I know that, while journalist obtain some sort of ‘glory of by-line’, by writing exclusive stories, and getting published in the newspapers, but as a person I thought at the time, and still believed today, that it has to, and needs to change. I felt that although there were some sort of glory, to obtain glory from the misery and suffering of others, the Mindanaoans like me, was not worth it. It was one of the many reasons why I quit journalism for NGO work.

Thus, others may refer to the signing of the Comprehensive Agreement on the Bangsamoro (CAB), by the government and the MILF on March 27, 2014, as “just a piece of paper,” to me it was more than that. While there is truth in it, that the agreement would have meaning only when its objective is realized; however, the very symbol and gesture of conciliation itself was very powerful.

The agreement cultivates tolerance, acceptance and the concept of how to learn how to live in harmony with others who are different from us.

Of course, what will come out of this agreement remains to be seen, but for now, the Filipino people, notably the people in Mindanao, had shown that there are political solutions, even to very deep social and political differences when people make the effort to understand each other.

ENDS

© Scoop Media

 
 
 
 
 
World Headlines

 

South Sudan: UN Agencies Reach More Than Half A Million

South Sudan: UN Agencies Reach More than Half a Million People with Life-Saving Aid More>>

Israeli Plans To Expand Its Illegal Settlement Enterprises

PLO Executive Committee member, Dr. Hanan Ashrawi, strongly denounced Israeli plans to expand its illegal settlement enterprise by approving the construction of 2,561 units in the settlement of Givat Hamatos. More>>

ALSO:

Ecuador: Villagers Plan To Seize Chevron's $106M Arbitral Award

QUITO, ECUADOR, Sep. 30 /CSRwire/ - In what could be a huge boost to their campaign to force Chevron to comply with a $9.5 billion environmental judgment in Ecuador, rainforest villagers plan to enforce a court order directing them to take possession ... More>>

World Grossly Ill-Prepared To Deal Ebola Outbreak

Leaders from Sierra Leone and Liberia, the two countries, along with Guinea at the frontlines of the battle against the unprecedented Ebola outbreak in West Africa, urged the General Assembly today ensure the United Nations mounted a stronger, better coordinated response “to end this grave threat to our collective survival.”More>>

ALSO:

  • Save The Children - Save the Children Builds Its First Ebola Treatment Centre


  • Israel’s Netanyahu Warns Against ‘Militant Islam’

    29 September 2014 – From the podium of the General Assembly today Israeli Prime Minister Benjamin Netanyahu warned the world of the grave threat he said it faced from militant Islam’s desire to dominate the planet, be they Sunni extremists or ... More>>

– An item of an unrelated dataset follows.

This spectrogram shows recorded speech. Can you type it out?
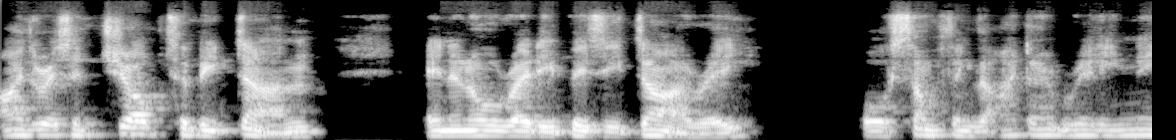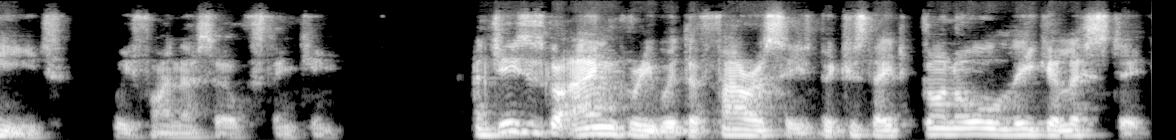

    Deputy PM of Syria Victims Of ISIL Brutality 'Waiting On Us To Act'

    As the Islamic State in Iraq and the Levant (ISIL) militant began carrying their slaughter in the Middle East, “they might have surprised many of the countries present here, but not…us,” the Deputy Prime Minister of Syria told the United Nations General Assembly, underscoring today that the time has come for the world to stand united and tackle the threat head-on.More>>

    Not A Single Child Untouched By Recent Gaza Conflict

    There is not a single child who has not been adversely affected by the recent conflict in Gaza, where children suffer from bedwetting, difficulties in sleeping, nightmares, a loss of appetite, and display more aggressive behaviour at school, an independent United Nations human rights expert said todayMore>>


    Ebola: UN Readies To Start Work As Death Toll Surpasses 3,000

    Ebola response: medical supplies, including protective equipment and essential medicine, are loaded onto trucks at the Lungi International Airport in Freetown, capital of Sierra Leone. Photo: UNICEF/Sulaiman Stephens More>>

    Get More From Scoop

     
     
     
     
     
    World
    Search Scoop  
     
     
    Powered by Vodafone
    NZ independent news